Support groups, like those offered by AMI-Québec, may be sufficient. But if you are experiencing high levels of anxiety, are in a depression or cannot complete your daily tasks, then you may want to consider speaking with your doctor or a mental health professional

"What we don't treat will get more complex," said Grou, adding that the mental health effects of isolation may last longer than the pandemic.

For those already living with mental illness, the pandemic can make things worse.

"For most other people, it's part of the universal experience right now," said Amir of feelings of helplessness and isolation. "And I think it's important to recognize it, to accept it as-is and to try to deal with it in a way without suggesting that this is really a medical condition."

This story is part of a special CBC Quebec project Out of the Dark: Real Talk on Mental Health. Here is a list of mental health resources that are either free or are included with a membership fee:

  • AMI-Québec is an organization that supports those living with mental illness, their family and their caregivers. They offer support groups, workshops and counselling for families. More information here.

  • AMI-Québec also provides a list of help lines within the province. Find that list here.

  • The Quebec government's website includes tips on protecting your well-being during the pandemic and includes many resources such as a self-management tool for emotional health and resources for parents, children, caregivers and more. Find it here.

  • The West Island Women's Centre (WIWC) is a non-profit community organization dedicated to improving the quality of life of women. The centre is offering an eight-week "Women in Isolation" virtual support group on Mondays from 1-3 p.m. Information here.

  • Head and Hands is offering a 12-week virtual yoga, breathwork and meditation workshop for youth ages 14-25 on Tuesdays from 6-7 p.m. Sign up here

  • Vent Over Tea is a free, confidential active listening service to all members of the local community to promote mental wellness and connection. All vent sessions are conducted over the phone or Skype.

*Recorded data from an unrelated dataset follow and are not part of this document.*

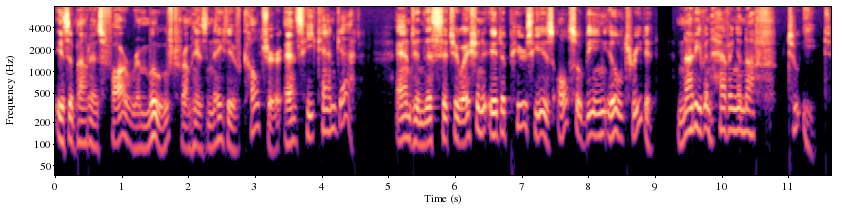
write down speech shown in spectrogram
is about as far removed from his native culture as he can get. And in this situation, it appears he is also being ill treated, not even having enough to eat.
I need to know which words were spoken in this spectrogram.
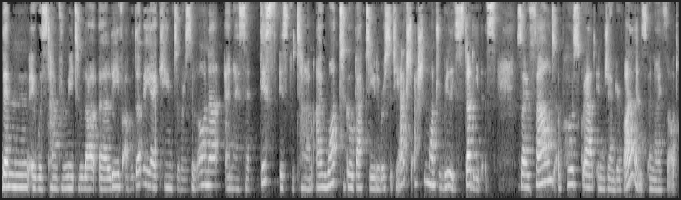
then it was time for me to lo- uh, leave Abu Dhabi. I came to Barcelona and I said, This is the time. I want to go back to university. I actually, actually want to really study this. So I found a postgrad in gender violence and I thought,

  • Friends for Mental Health is a West Island-based non-profit organization that offers support and other resources to those close to a person with a mental health issue. There is an annual membership fee for access to counselling services, support groups and workshops, but they also offer free services such as webinars and respite activities such as Movie Nights. More information here.

  • Tel-jeunes: 1-800-263-2266

  • Tel-Aide: 514-935-1101

  • A list of call centres in Quebec by region.

With files from CBC Quebec's Radio Noon